Ryan Alexander-Tanner

MY FAMILY is from Belgium. Well, on my dad's side they're from Belgium, and even then, it's just his mom that's from Belgium. My grandmother is in her 80s now, and still bright and curious and lovely as ever. Maybe lovelier than ever, even. She has a keen wit—I'm a professional comedian, and I'm lucky if I'm half as quick as she is. She has a loving heart and a kind disposition, and any grandchild could say about their nana, but it's true and it's remarkable and it's made even more remarkable when you consider the trauma and heartache and horror she lived through. My grandmother survived the Holocaust. (I capitalize that, right? Are there other holocausts? I know there are other genocides, but I guess we branded ours? I digress.)

My grandmother lost most of her family and the entirety of her home. She fled her native Belgium... actually, that's not right. She was chased out her native Belgium by the gnashing teeth of the piece-of-shit German soldiers marching in lockstep under the orders of Adolf Hitler. She fled because she had to, she fled because in the midst of being very unlucky (genocide!), she was very lucky (she got out). She was hidden away by some Catholic nuns until she could escape to the United States of America. She was joined by her sister, but not many other members of her family made it out. She came to the States and met my grandfather (who had also fled the Holocaust) and had my dad and my two aunts and then she had a new family, and then she had grandkids and the family got bigger, and the Germans may have tried to take an axe to us, but the tree grew back and it grew back stronger.
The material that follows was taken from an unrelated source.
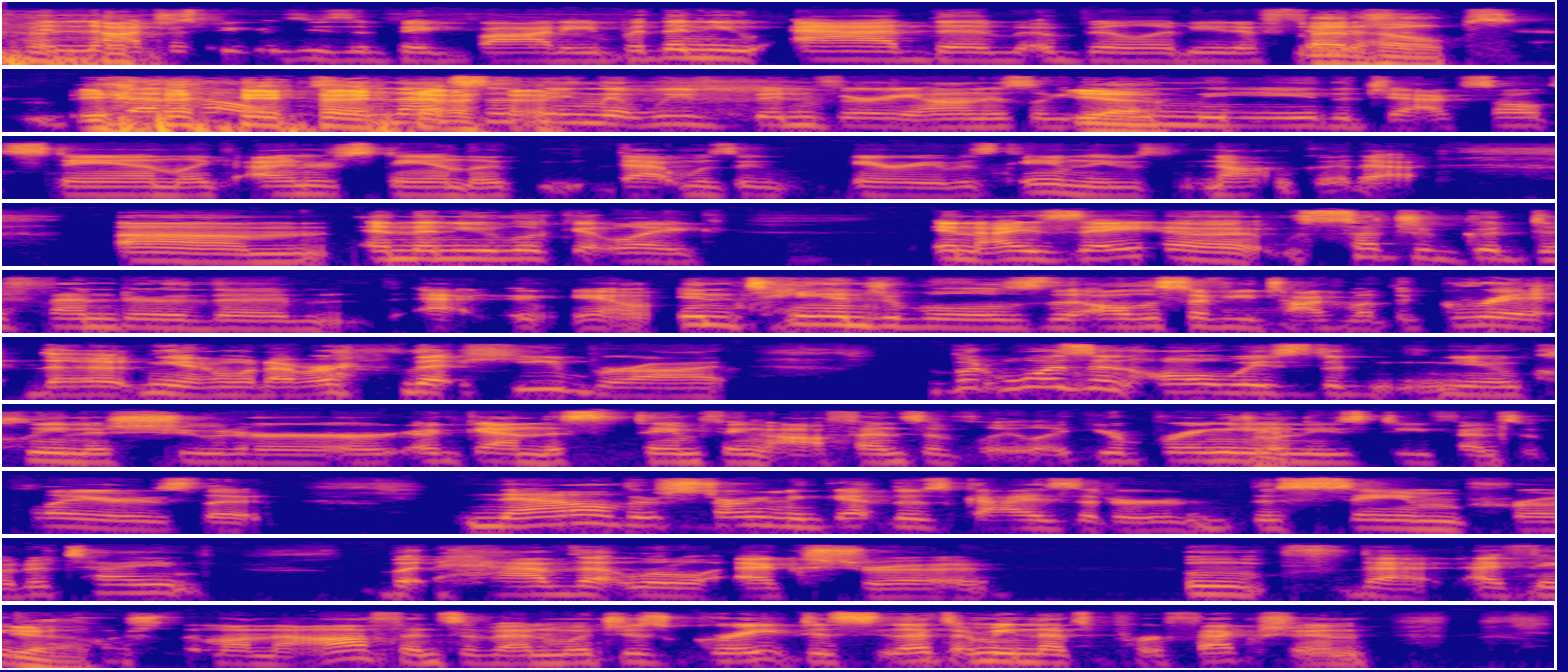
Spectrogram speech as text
and not just because he's a big body, but then you add the ability to finish. that helps. That helps, and that's the thing that we've been very honest. Like Yeah. me, the Jack Salt stand. Like I understand like that was an area of his game that he was not good at. Um, and then you look at like and Isaiah, such a good defender, the you know intangibles, the, all the stuff you talked about, the grit, the you know whatever that he brought, but wasn't always the you know cleanest shooter. Or again, the same thing offensively. Like you're bringing Sure. in these defensive players that now they're starting to get those guys that are the same prototype, but have that little extra oomph that I think Yeah. push them on the offensive end, which is great to see. That's I mean that's perfection.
Days like today, I think about my grandmother. It's tragically, agonizingly fitting that this latest terrorist massacre happened in Belgium, where my grandmother's family was once terrorized. There is a comfort, however small, in looking at my grandmother. There is a comfort in looking at a woman who has stared down evil until evil blinked. A woman who confronted monsters and was not turned into a monster. She's done it once. Belgium has done it once. I know they'll do it again.